Package of related bills heads to governor’s desk
A package of four opioid related bills passed in the state Legislature have been sent to the governor’s desk to await a final signature, according to state Sen. Gene Yaw, R-Loyalsock Township.
“Drug addiction is a preventable disease and it will take a coordinated effort across all spectrums to address it,” Yaw said. “I am grateful that the Legislature recognized the need to address opioid abuse and misuse, and I’m confident that the governor will approve these important measures.”
Two of the bills were sponsored by Yaw. One bill requires prescribers and dispensers to obtain initial and continuing education in pain management, identification of addiction and the use of opioids as effective treatment.
According to Yaw this will include implementing a prescription drug monitoring program database that will be updated every 24 hours and must be checked before opioid drugs are prescribed.
The other bill sponsored by Yaw will limit prescriptions designated for minors to a 7-day period, unless there is a medical emergency that puts the child’s health or safety at risk.
A third bill calls for a medical training facility to implement opioid-related curriculum that will further educate medical professionals in pain management methods.
Subsequently, a House of Representatives bill will create the Safe Emergency Prescribing Act to limit the quantity of opioids prescribed to a patient seeking treatment in the emergency department of the hospital.
Yaw said the purpose of the bill packaging is to create a stronger, collective, effort against the opioid crisis throughout the state.

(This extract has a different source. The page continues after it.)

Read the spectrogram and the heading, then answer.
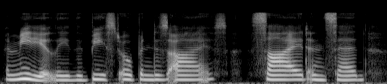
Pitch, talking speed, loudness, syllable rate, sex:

Gov. Tom Wolf says he will sign the multi-bill package sent to his desk Wednesday. Another bill in the package stalled in the Senate, a House bill that would have required insurers to cover prescriptions for abuse-resistant painkillers and for prescribers to distribute Department of Health-provided educational materials with opioid prescriptions about the risks associated opioids.
Reports from the Associated Press were included in this article.